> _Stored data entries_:
══════════

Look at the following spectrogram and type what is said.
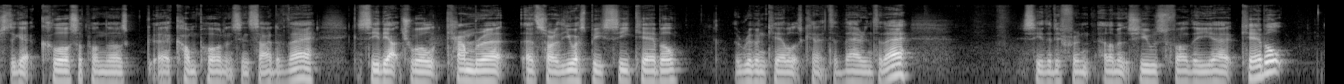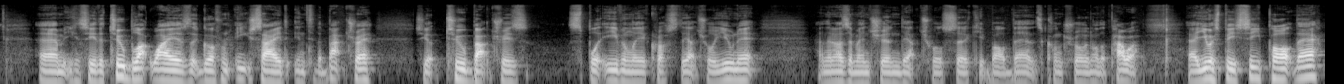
just to get close up on those uh, components inside of there. You can see the actual camera, uh, sorry, the USB-C cable, the ribbon cable that's connected there into there. You see the different elements used for the uh, cable. Um, you can see the two black wires that go from each side into the battery. So you've got two batteries split evenly across the actual unit and then as I mentioned the actual circuit board there that's controlling all the power. Uh, USB-C port there,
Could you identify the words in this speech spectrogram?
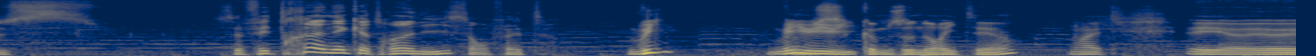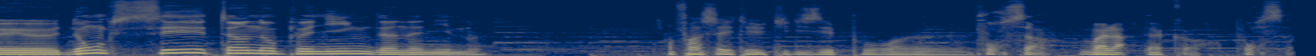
euh, ça fait très années 90 en fait. Oui, oui, comme, oui. oui. comme sonorité. hein. Ouais. Et donc, c'est un opening d'un anime. Enfin, ça a été utilisé pour. Pour ça. Voilà. D'accord, pour ça.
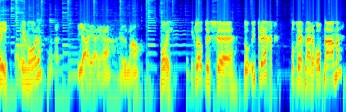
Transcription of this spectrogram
Hey, kun je me horen? Ja, ja, ja, helemaal. Mooi. Ik loop dus eh, door Utrecht op weg naar de opname.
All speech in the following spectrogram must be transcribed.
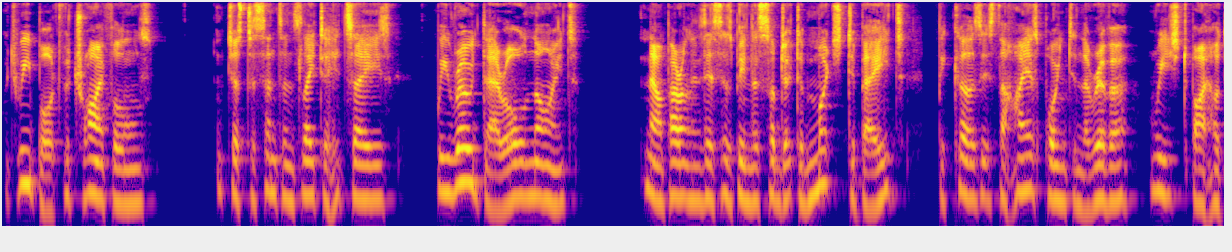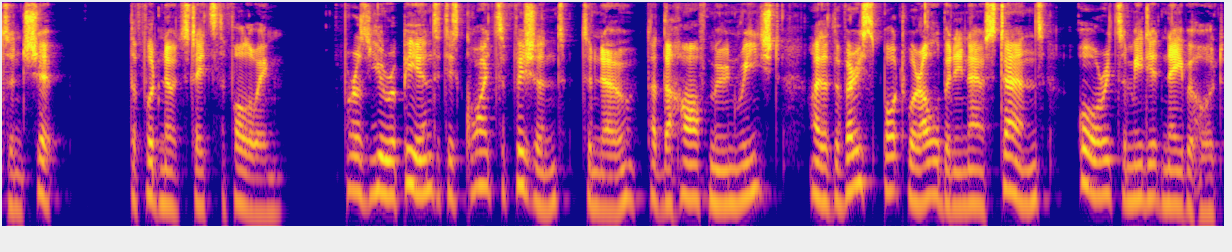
which we bought for trifles. Just a sentence later, it says, We rode there all night. Now, apparently, this has been the subject of much debate because it's the highest point in the river reached by Hudson's ship. The footnote states the following For us Europeans, it is quite sufficient to know that the half moon reached either the very spot where Albany now stands or its immediate neighbourhood.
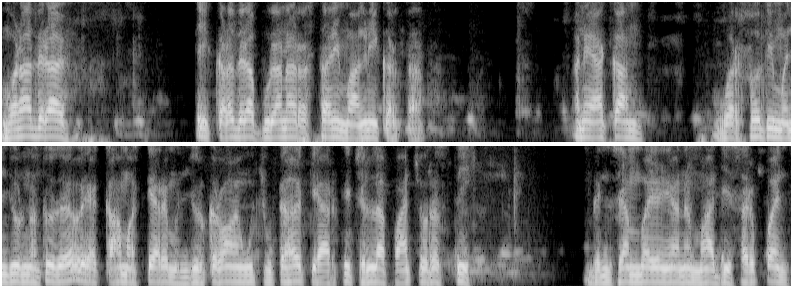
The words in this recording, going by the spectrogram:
વણાદરા તે કડદરાપુરાના રસ્તાની માંગણી કરતા હતા. અને આ કામ વર્ષોથી મંજૂર નહોતું થયું. એ કામ અત્યારે મંજૂર કરવામાં હું ચૂંટાયો ત્યારથી છેલ્લા પાંચ વર્ષથી ઘનશ્યામભાઈ અને માજી સરપંચ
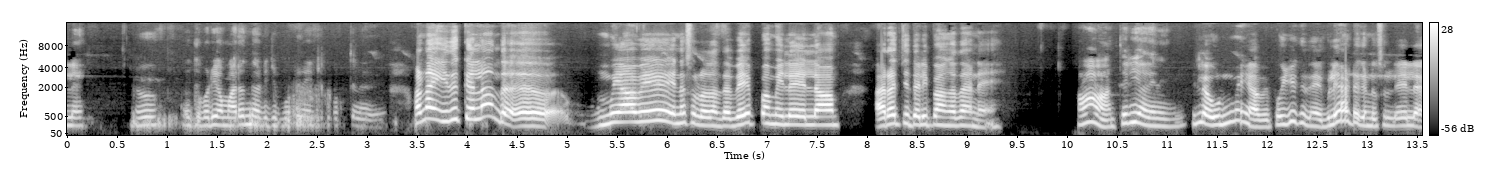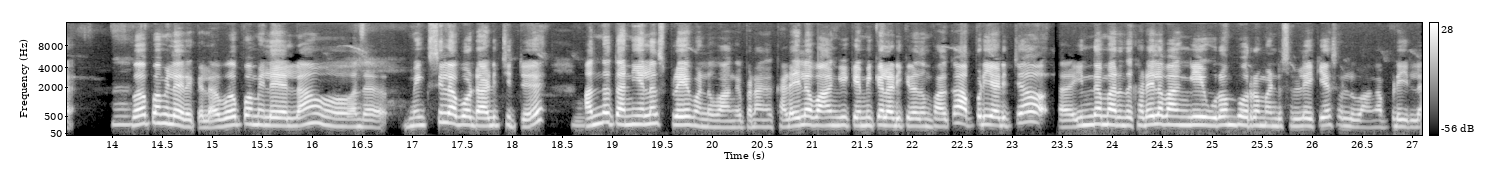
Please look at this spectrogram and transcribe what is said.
இல்ல? அதுக்குபடியா மருந்து அடிச்சு போட்டு நேற்று கொத்துனது. ஆனா இதுக்கெல்லாம் அந்த உண்மையாவே என்ன சொல்றது அந்த வேப்பமிலை எல்லாம் அரைச்சு தெளிப்பாங்க தானே ஆ தெரியாது எனக்கு இல்ல உண்மையாவே பொய்யுக்குது விளையாட்டுக்குன்னு சொல்லல. வேப்பமிலை இருக்குல்ல வேப்பமிலை எல்லாம் அந்த மிக்சில போட்டு அடிச்சிட்டு. அந்த தண்ணியெல்லாம் ஸ்ப்ரே பண்ணுவாங்க. இப்ப நாங்க கடையில வாங்கி கெமிக்கல் அடிக்கிறதும் பார்க்க அப்படி அடிச்சா இந்த மருந்து கடையில வாங்கி உரம் போடுறோம்னு சொல்லிக்கே சொல்லுவாங்க. அப்படி இல்ல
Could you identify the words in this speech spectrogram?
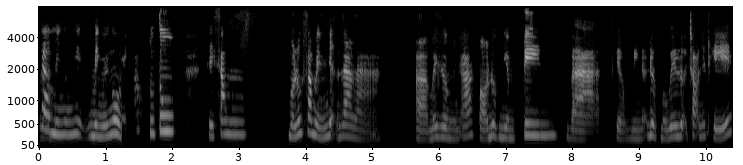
Thế là ừ. mình mình mới ngồi khóc tu tu. Thế xong một lúc sau mình nhận ra là à, bây giờ mình đã có được niềm tin và kiểu mình đã được một bên lựa chọn như thế.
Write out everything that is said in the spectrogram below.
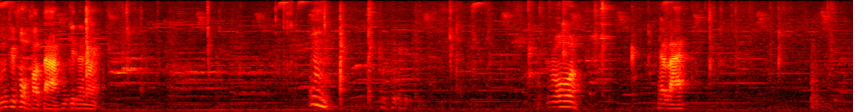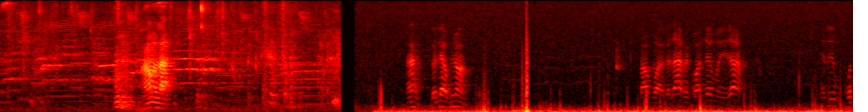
มันคือผงขอบตาผมกินหน่อยๆอืมโอ้เรียบร้อยอืมเอาละอะเบิดแล้วพี่น้องบาบอยก็ลาไปก่อนเด้อมื้อนี้เด้ออย่าลืมกด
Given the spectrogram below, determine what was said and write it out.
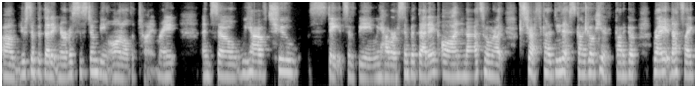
um, your sympathetic nervous system being on all the time right? And so we have two states of being. We have our sympathetic on that's when we're like stress gotta do this gotta go here gotta go right? That's like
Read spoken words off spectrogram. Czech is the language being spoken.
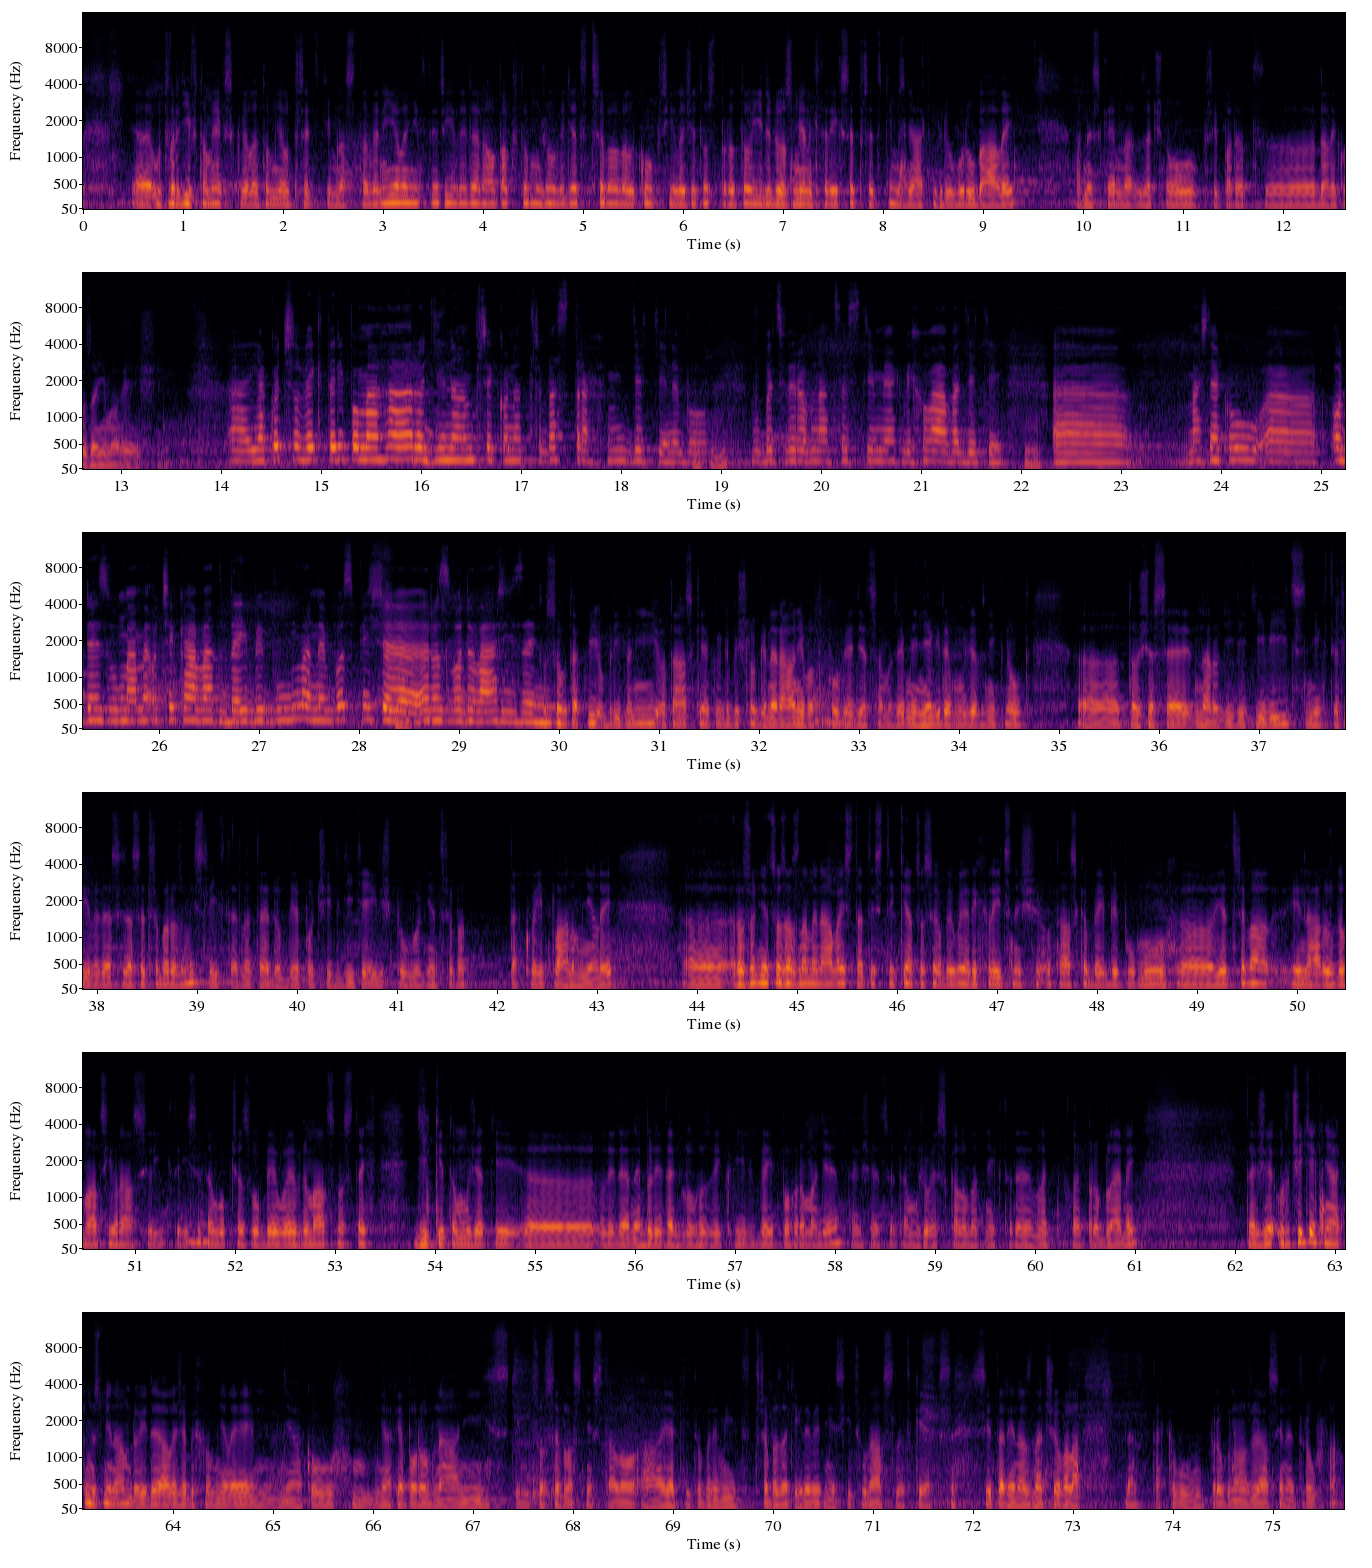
eh, utvrdí v tom, jak skvěle to měl předtím nastavený, ale někteří lidé naopak v tom můžou vidět třeba velkou příležitost pro to jít do změn, kterých se předtím z nějakých důvodů báli a dneska jim začnou připadat eh, daleko zajímavější. Jako člověk, který pomáhá rodinám překonat třeba strach mít děti nebo mm-hmm. vůbec vyrovnat se s tím, jak vychovávat děti. Mm. Máš nějakou uh, odezvu? Máme očekávat baby boom nebo spíš uh, rozvodová řízení? To jsou takové oblíbené otázky, jako kdyby šlo generálně odpovědět. Samozřejmě někde může vzniknout uh, to, že se narodí dětí víc. Někteří lidé si zase třeba rozmyslí v této době počít dítě, i když původně třeba takový plán měli. Eh, rozhodně, co zaznamenávají statistiky a co se objevuje rychleji než otázka baby boomu, eh, je třeba i nárůst domácího násilí, který se tam občas objevuje v domácnostech díky tomu, že ti eh, lidé nebyli tak dlouho zvyklí být pohromadě, takže se tam můžou eskalovat některé vleklé problémy. Takže určitě k nějakým změnám dojde, ale že bychom měli nějakou, nějaké porovnání s tím, co se vlastně stalo a jaký to bude mít třeba za těch devět měsíců následky, jak se si tady naznačovala, na takovou prognózu já si netroufám.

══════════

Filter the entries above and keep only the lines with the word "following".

Look at the following spectrogram and type what is said.
All speech in the following spectrogram must be transcribed.
which we bought for trifles. Just a sentence later, it says, We rode there all night. Now, apparently, this has been the subject of much debate because it's the highest point in the river reached by Hudson's ship. The footnote states the following For us Europeans, it is quite sufficient to know that the half moon reached either the very spot where Albany now stands or its immediate neighbourhood.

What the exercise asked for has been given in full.